- _Entries provided_
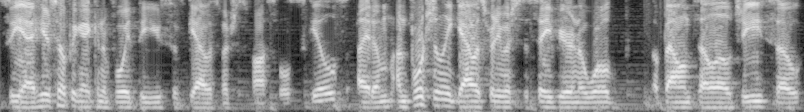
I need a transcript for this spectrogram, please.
So yeah, here's hoping I can avoid the use of Gau as much as possible. Skills, item. Unfortunately, Gau is pretty much the savior in a world of balanced LLG, so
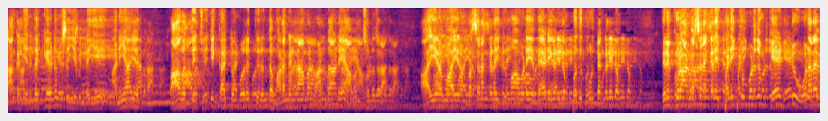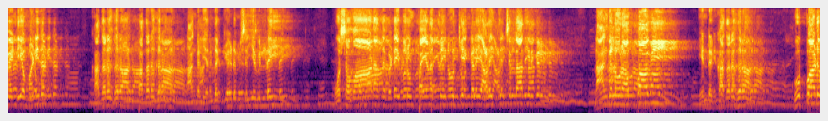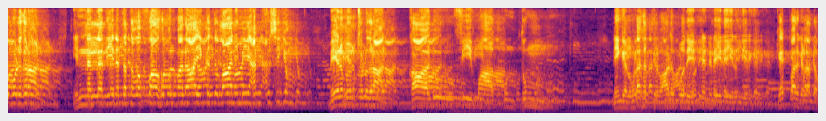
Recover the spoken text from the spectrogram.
நாங்கள் எந்த கேடும் செய்யவில்லையே அநியாயத்தான் பாவத்தை சுட்டி காட்டும் போது திருந்த மனமில்லாமல் வாழ்ந்தானே அவன் சொல்லுகிறான். ஆயிரம் ஆயிரம் வசனங்களை ஜுமாவுடைய மேடைகளிலும் பொதுக்கூட்டங்களிலும் திருக்குறான் வசனங்களை படிக்கும் பொழுதும் கேட்டு உணர வேண்டிய மனிதன் கதறுகிறான் பதறுகிறான். நாங்கள் எந்த கேடும் செய்யவில்லை. மோசமான அந்த விடைபெறும் பயணத்தை நோக்கி எங்களை அழைத்து செல்லாதீர்கள். நாங்கள் ஒரு அப்பாவி என்று கதறுகிறான் கூப்பாடு போடுகிறான். இன்னல்லதீன தத்தவஃபாகுமுல் மலாயிக்கத்து வாலிமை அன்ஃபுசிஹிம். மேலும் சொல்லுகிறான் நீங்கள் உலகத்தில் வாழும்போது என்ன நிலையிலே இருந்தீர்கள்? கேட்பார்கள் அந்த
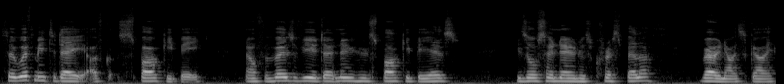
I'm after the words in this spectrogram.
So with me today, I've got Sparky B. Now, for those of you who don't know who Sparky B is, he's also known as Chris Biller. Very nice guy.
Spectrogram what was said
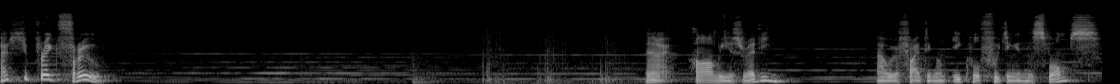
How did you break through? Army is ready. Now we're fighting on equal footing in the swamps.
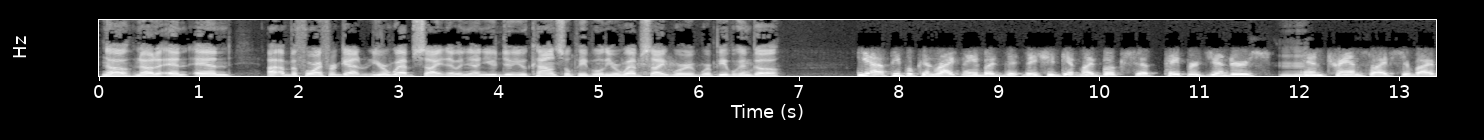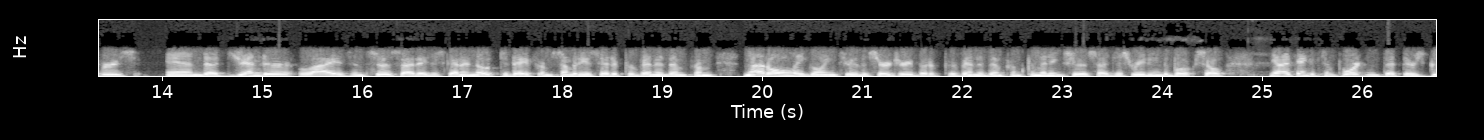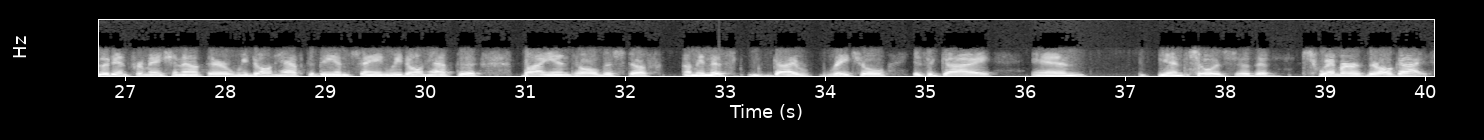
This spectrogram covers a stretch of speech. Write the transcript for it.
No, no, and and uh, before I forget, your website, and you do you counsel people. Your website where where people can go. Yeah, people can write me, but th- they should get my books, uh, Paper Genders and Trans Life Survivors and uh, Gender, Lies, and Suicide. I just got a note today from somebody who said it prevented them from not only going through the surgery, but it prevented them from committing suicide just reading the book. So, yeah, I think it's important that there's good information out there. We don't have to be insane. We don't have to buy into all this stuff. I mean, this guy, Rachel, is a guy, and and so is uh, the swimmer. They're all guys.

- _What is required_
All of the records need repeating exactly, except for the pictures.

- _Solution to the exercise_
I need a transcript for this spectrogram, please.
So yeah, here's hoping I can avoid the use of Gau as much as possible. Skills, item. Unfortunately, Gau is pretty much the savior in a world of balanced LLG, so
Recover the spoken text from the spectrogram.
நாங்கள் எந்த கேடும் செய்யவில்லையே அநியாயத்தான் பாவத்தை சுட்டி காட்டும் போது திருந்த மனமில்லாமல் வாழ்ந்தானே அவன் சொல்லுகிறான். ஆயிரம் ஆயிரம் வசனங்களை ஜுமாவுடைய மேடைகளிலும் பொதுக்கூட்டங்களிலும் திருக்குறான் வசனங்களை படிக்கும் பொழுதும் கேட்டு உணர வேண்டிய மனிதன் கதறுகிறான் பதறுகிறான். நாங்கள் எந்த கேடும் செய்யவில்லை. மோசமான அந்த விடைபெறும் பயணத்தை நோக்கி எங்களை அழைத்து செல்லாதீர்கள். நாங்கள் ஒரு அப்பாவி என்று கதறுகிறான் கூப்பாடு போடுகிறான். இன்னல்லதீன தத்தவஃபாகுமுல் மலாயிக்கத்து வாலிமை அன்ஃபுசிஹிம். மேலும் சொல்லுகிறான் நீங்கள் உலகத்தில் வாழும்போது என்ன நிலையிலே இருந்தீர்கள்? கேட்பார்கள் அந்த
I'm after the words in this spectrogram.
So with me today, I've got Sparky B. Now, for those of you who don't know who Sparky B is, he's also known as Chris Biller. Very nice guy.
Spectrogram what was said
How did you break through? Army is ready. Now we're fighting on equal footing in the swamps.
This spectrogram covers a stretch of speech. Write the transcript for it.
No, no, and and uh, before I forget, your website, and you do you counsel people. Your website where where people can go. Yeah, people can write me, but th- they should get my books, uh, Paper Genders and Trans Life Survivors and uh, Gender, Lies, and Suicide. I just got a note today from somebody who said it prevented them from not only going through the surgery, but it prevented them from committing suicide just reading the book. So, yeah, I think it's important that there's good information out there. We don't have to be insane. We don't have to buy into all this stuff. I mean, this guy, Rachel, is a guy, and and so is uh, the swimmer. They're all guys.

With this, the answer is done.